Morten Rostgaard Olsen (1964) is a graphic designer and type architect, living and working in Copenhagen. After five years studing at The Danish School of Art and Design, he now runs a supplies solutions for corporate design and typefaces as well as teaching and consulting. Among his clients at home and abroad is The Ministry of Education in Copenhagen, the first user of his typeface FF Olsen. Morten is a member of The Association of Danish Designers MDD.
His most well-known typeface is FF Max.
Ole Berntsen Søndergaard (1937) is a graphic designer and trained signwriter. He studied at the Royal Academy of Fine Art in Copenhagen and has taught there since 1966. He worked as a graphic designer for an architecture firm from 1964-71 and started his own design company in 1973. During his long career, Søndergaard has designed signage systems for banks, offices and public buildings in Denmark, Sweden and the Middle East. He has also designed logos, corporate identity systems, annual reports, packaging and magazines. Søndergaard has won numerous prizes for his work and is a member of the Danish Design Council.

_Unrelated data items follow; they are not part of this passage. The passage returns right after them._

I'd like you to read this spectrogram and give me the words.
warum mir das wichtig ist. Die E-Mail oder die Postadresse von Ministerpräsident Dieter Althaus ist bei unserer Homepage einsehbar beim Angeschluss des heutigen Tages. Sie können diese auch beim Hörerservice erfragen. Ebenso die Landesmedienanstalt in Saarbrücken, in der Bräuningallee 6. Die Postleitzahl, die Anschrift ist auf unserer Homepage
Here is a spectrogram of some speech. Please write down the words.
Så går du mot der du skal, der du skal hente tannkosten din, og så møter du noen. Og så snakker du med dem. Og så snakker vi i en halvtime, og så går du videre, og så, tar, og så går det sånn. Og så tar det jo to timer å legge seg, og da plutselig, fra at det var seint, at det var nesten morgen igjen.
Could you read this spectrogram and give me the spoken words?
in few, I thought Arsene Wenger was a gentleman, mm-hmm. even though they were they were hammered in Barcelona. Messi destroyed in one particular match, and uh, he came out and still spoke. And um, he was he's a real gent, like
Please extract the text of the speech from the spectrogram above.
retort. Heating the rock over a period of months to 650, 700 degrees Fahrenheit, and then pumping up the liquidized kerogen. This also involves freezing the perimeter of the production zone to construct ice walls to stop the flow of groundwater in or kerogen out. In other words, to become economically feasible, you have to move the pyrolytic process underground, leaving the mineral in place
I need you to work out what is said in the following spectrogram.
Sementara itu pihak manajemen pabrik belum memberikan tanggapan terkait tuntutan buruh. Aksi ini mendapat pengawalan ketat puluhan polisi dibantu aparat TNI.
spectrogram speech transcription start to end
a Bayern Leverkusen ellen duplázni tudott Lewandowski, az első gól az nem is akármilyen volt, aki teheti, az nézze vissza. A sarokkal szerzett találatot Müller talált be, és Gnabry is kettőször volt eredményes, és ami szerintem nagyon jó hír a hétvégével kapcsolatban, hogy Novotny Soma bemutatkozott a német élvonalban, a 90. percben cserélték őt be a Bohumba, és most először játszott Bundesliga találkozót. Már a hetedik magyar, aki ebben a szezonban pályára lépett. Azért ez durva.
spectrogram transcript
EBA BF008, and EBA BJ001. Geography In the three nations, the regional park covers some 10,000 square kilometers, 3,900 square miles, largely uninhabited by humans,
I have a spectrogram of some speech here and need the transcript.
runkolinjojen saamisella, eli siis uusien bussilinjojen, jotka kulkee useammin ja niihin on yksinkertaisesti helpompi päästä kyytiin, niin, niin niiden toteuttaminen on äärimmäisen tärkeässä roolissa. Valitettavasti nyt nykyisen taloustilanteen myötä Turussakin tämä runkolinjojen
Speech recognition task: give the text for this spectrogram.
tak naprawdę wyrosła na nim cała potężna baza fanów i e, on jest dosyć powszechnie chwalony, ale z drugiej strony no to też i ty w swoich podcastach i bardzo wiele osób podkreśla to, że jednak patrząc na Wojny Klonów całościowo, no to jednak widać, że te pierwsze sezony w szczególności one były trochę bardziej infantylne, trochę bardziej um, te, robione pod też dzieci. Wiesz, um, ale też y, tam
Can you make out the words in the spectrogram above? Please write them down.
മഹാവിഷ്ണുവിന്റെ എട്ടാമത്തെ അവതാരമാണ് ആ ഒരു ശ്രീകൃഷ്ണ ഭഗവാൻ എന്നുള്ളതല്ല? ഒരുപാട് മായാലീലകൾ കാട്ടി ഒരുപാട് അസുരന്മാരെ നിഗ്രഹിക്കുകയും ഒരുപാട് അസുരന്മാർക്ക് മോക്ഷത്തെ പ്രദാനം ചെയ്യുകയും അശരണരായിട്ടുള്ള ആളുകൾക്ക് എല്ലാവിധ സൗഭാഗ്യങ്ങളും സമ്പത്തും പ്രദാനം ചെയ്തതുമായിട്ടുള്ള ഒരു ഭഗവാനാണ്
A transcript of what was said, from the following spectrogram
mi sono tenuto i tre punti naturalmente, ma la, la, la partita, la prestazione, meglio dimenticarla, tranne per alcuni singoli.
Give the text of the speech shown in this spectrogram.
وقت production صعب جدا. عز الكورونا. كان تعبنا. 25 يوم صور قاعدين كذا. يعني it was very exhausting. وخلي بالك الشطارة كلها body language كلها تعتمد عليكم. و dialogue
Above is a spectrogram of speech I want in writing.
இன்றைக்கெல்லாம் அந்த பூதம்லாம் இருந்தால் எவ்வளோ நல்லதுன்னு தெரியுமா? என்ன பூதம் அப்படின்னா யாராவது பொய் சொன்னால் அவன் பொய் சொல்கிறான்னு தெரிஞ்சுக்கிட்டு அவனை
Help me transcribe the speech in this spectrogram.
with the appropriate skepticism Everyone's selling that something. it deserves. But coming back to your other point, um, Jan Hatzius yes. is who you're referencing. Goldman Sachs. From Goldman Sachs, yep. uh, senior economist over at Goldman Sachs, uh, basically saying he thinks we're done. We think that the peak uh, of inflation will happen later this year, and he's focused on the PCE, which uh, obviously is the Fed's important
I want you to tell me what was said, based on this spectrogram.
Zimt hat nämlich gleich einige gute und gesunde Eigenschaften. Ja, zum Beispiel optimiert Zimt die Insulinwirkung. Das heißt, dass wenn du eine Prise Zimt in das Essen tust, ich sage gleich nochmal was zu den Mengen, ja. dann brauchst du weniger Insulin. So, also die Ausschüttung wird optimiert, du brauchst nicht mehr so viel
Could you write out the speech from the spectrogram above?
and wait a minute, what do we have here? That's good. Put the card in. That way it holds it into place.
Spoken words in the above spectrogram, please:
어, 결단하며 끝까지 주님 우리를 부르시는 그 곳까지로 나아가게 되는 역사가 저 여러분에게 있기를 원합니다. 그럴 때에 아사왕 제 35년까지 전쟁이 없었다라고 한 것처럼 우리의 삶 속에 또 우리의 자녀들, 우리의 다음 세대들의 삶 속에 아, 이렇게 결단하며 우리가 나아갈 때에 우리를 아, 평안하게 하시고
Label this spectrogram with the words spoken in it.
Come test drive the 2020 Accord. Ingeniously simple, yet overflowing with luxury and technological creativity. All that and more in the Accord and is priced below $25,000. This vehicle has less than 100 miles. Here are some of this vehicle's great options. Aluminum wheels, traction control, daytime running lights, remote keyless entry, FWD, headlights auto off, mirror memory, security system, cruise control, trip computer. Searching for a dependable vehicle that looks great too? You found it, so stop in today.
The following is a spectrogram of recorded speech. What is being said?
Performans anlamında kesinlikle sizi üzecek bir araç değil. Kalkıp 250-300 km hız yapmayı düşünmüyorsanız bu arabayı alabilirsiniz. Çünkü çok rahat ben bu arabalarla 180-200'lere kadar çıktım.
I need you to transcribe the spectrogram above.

Steffen Sauerteig, 1998
FF Typestar™ is a collection of five unaffected fonts for the working world – the classic typewriter meeting the demands of modern communication. The four basic weights offer everything necessary for office communication and the OCR variation is a monospaced alternative for more mechanical moments.
Lars Bergquist (John Baskerville), 2003(?)
Baskerville 1757 is an attempt to re-create John Baskerville’s original type such as it was really meant to look – on paper, and not in some sanitized universe of ideal shapes. This means that the proportions of the text sizes have been preserved, and the tendency to pare down hairlines and to prettify serifs and other detail work has been firmly resisted. Also, this version contains only what Mr. Baskerville himself wrote: Roman, italic and small caps– no anachronistic boldface.
From a background of narrative visual arts, Choz has developed a passion for type design, and is the founder of !Exclamachine Type Foundry. He designs commercial and freeware faces. Choz is dedicated to moving display and experimental faces forward with modern type features and cultural relevance. He seeks to cultivate an appreciation for the application of display type amongst not only the trained designer, but the everyday artist, artisan and visual hobbyist. Popular releases include the “grunge font” !Sketchy Times, casual script !PaulMaul, and a revival of J. B. Silvestre’s 1843 ornamental alphabet as the Creative Commons font !Limberjack.
“FontBook” is a typeface compendium in hardback published by FontShop International and edited by Erik Spiekermann, Jürgen Siebert, and Mai-Linh Thi Truong. Originally published in 1991, it has been revised four times, with the latest edition published in September, 2006. This fourth edition contains 32,000 samples of fonts from 90 international type foundries. It is widely considered the most comprehensive type reference guide currently in print. In addition to type samples, FontBook also contains historical footnotes (such as the type designer’s name and typeface’s date of creation) and cross-references to fonts of similar style.
Pronounced “Herit Noortza”, Gerrit Noordzij is a designer, historian, author, and long-time professor at the Royal Academy of Art in the Hague. He developed an original theory of writing, published in his books, The Stroke Theory of Writing, and Letterletter.